 We are at crossroads where the West needs the Russia and China’s co-operation to resolve difficult issues like Iran and Syria. It is possible that it will be start of new world order where Russia will turn toward East and Asia, courting China and India and other Asian countries. But West’s economic as well as military power will be hard to ignore. Economic power will count more than Military power. China is hesitant to openly support Russia because of its economic ties to West. This hesitancy will stop other countries, like India, also to openly ally with Russia against the West.

Ukraine will become the West’s problem, unstable with financial and ethnic problems as Eastern Ukraine still has large Russian population. If Ukraine joins the EU, it will further alienate Russia and it will hunker down with old ways. Financial sanctions will bite Russia, but it will bite Europe also which depends on Russian gas reserves.

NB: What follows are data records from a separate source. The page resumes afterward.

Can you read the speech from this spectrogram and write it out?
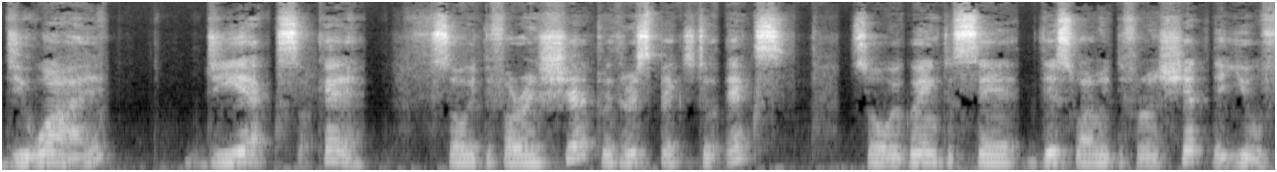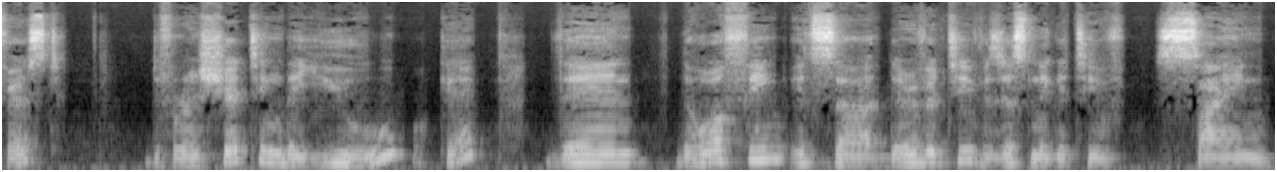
dy dx, okay? So we differentiate with respect to x. So we're going to say this one, we differentiate the u first. Differentiating the u, okay? Then the whole thing, its uh, derivative is just negative sine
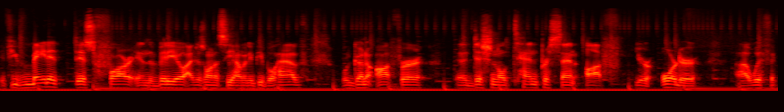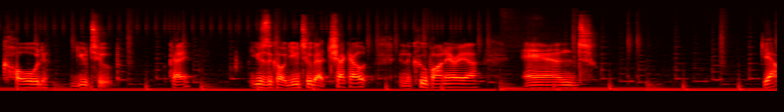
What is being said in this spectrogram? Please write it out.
If you've made it this far in the video, I just wanna see how many people have. We're gonna offer an additional 10% off your order uh, with the code YouTube, okay? Use the code YouTube at checkout in the coupon area and yeah,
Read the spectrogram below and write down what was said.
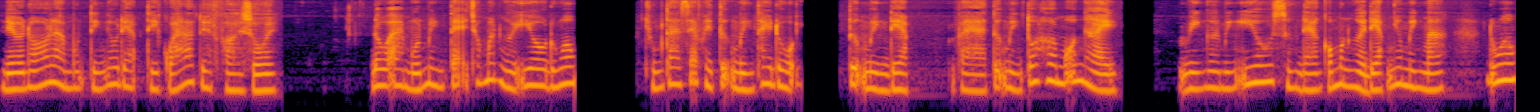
Nếu nó là một tình yêu đẹp thì quá là tuyệt vời rồi. Đâu ai muốn mình tệ trong mắt người yêu, đúng không? Chúng ta sẽ phải tự mình thay đổi, tự mình đẹp và tự mình tốt hơn mỗi ngày. Vì người mình yêu xứng đáng có một người đẹp như mình mà đúng không?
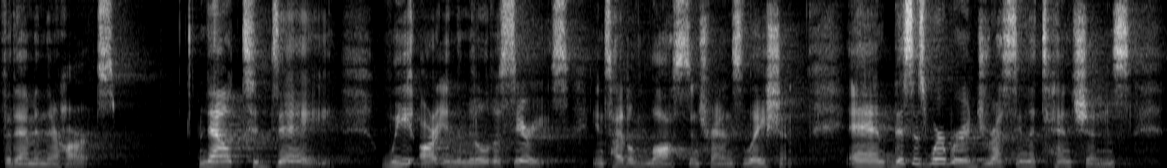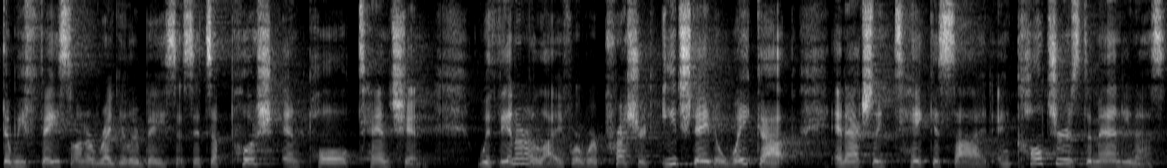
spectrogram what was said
for them in their hearts. Now, today, we are in the middle of a series entitled Lost in Translation. And this is where we're addressing the tensions that we face on a regular basis. It's a push and pull tension within our life where we're pressured each day to wake up and actually take a side. And culture is demanding us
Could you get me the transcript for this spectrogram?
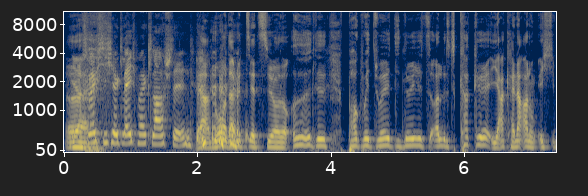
Das möchte ich hier gleich mal klarstellen. Ja, nur damit jetzt hier, so, oh, die Parkway Drive, die neue jetzt alles kacke. Ja, keine Ahnung, ich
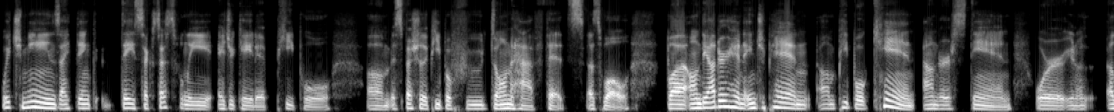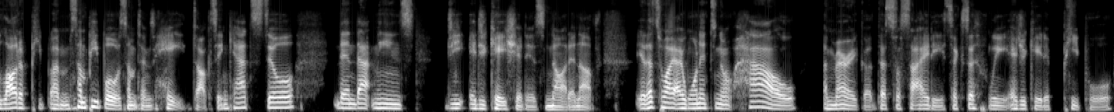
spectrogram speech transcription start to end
which means I think they successfully educated people, um, especially people who don't have pets as well. But on the other hand, in Japan, um, people can understand, or you know, a lot of people, um, some people sometimes hate dogs and cats still. Then that means the education is not enough. Yeah, that's why I wanted to know how America, that society, successfully educated people,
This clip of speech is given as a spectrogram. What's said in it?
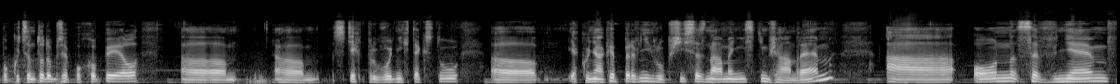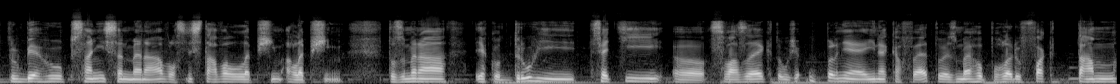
pokud jsem to dobře pochopil, z těch průvodních textů uh, jako nějaké první hlubší seznámení s tím žánrem a on se v něm v průběhu psaní Senmena vlastně stával lepším a lepším. To znamená, jako druhý, třetí uh, svazek, to už je úplně jiné kafe, to je z mého pohledu fakt tam,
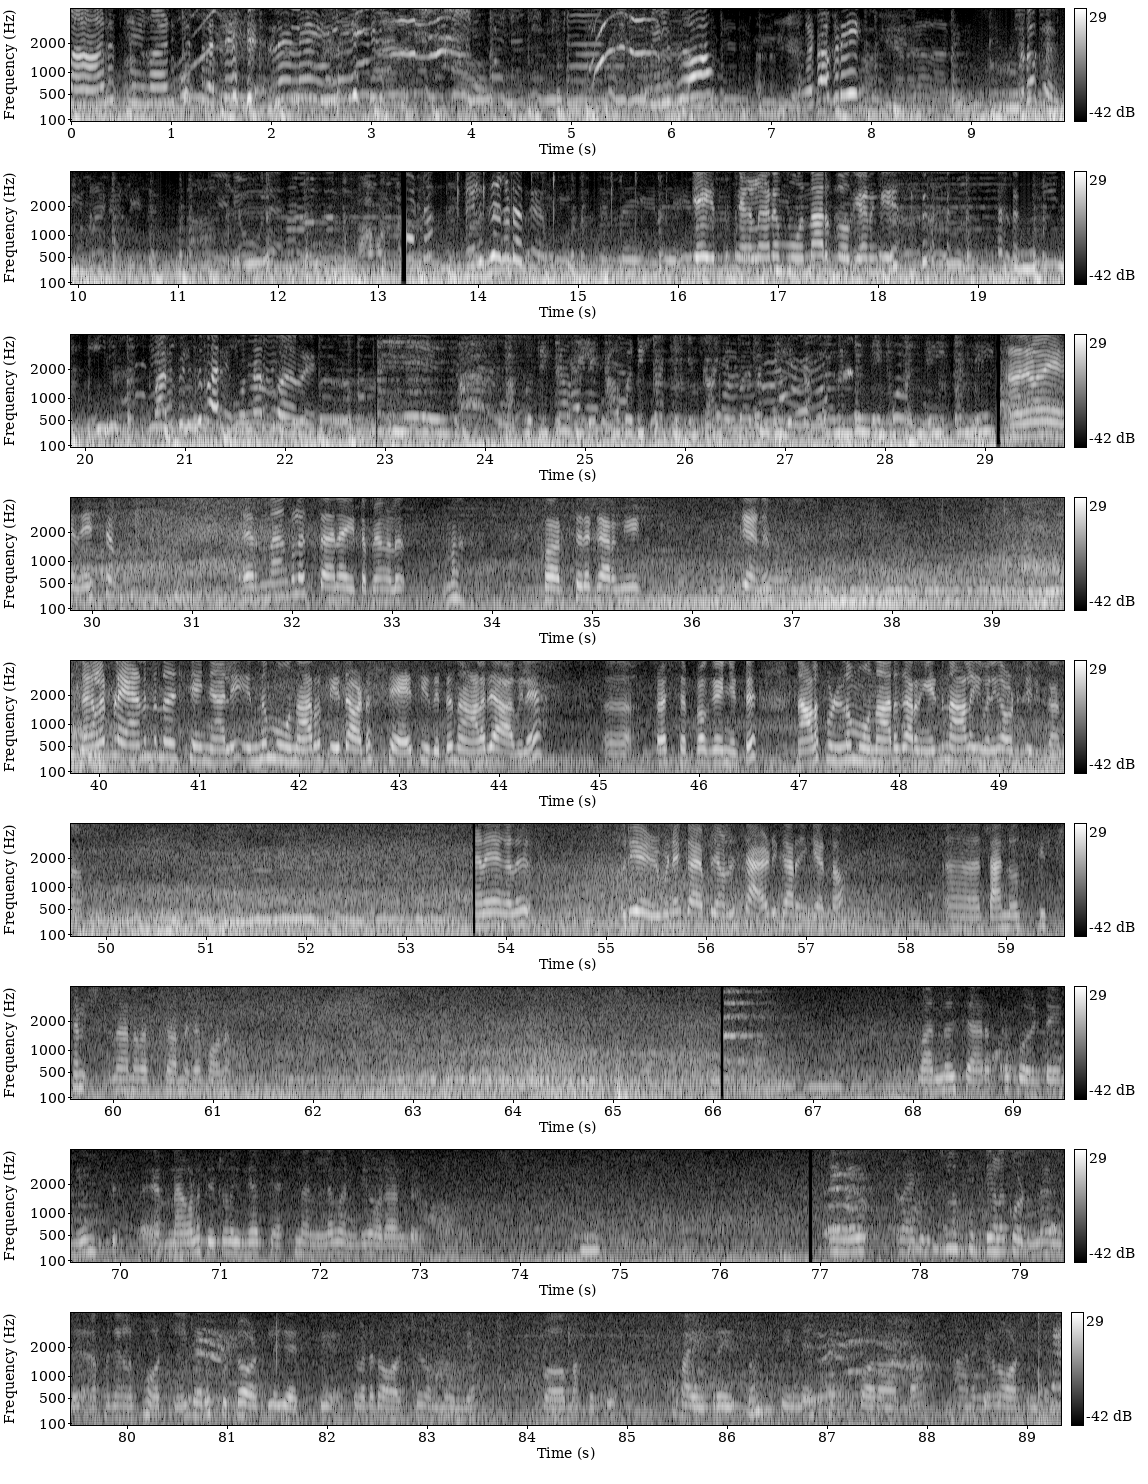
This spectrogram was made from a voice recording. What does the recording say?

Russia with significant Military power and Veto power in UN, can still make West’s life hard and difficult in world affairs by acting as a spoiler, and some other aggrieved countries may join Russia to settle their own scores.

If the aim of the West was to spread democracy and free market economy in the former Soviet Republics and Russia, it may have hit a brick wall due to short sighted and testosterone driven policy of having these former soviet Republics join NATO. Soft power of ideas would have achieved better results in the long run than current power dependent policies of the West. 

From Mujahid Mirza’s Poems From Moscow: Quagmire of Being



The light,

If you are not conscious,

Does not exist

Even if there are thousands

of stars.


The light in fact

Is consciousness:

Eyes can only see objects

If one is conscious of them.


If the beginning is dark

And the eyes may be many,

There is nothing to see

Except extreme agony!


If the eyes are wide open

But consciousness closed,

All we can accept

Is the disgrace of viewing!


Of course, to be blind is not good,

But nothing is worse than

to be consciousness blind,

Making things adverse altogether.

by: Dr. Mojahid Mirza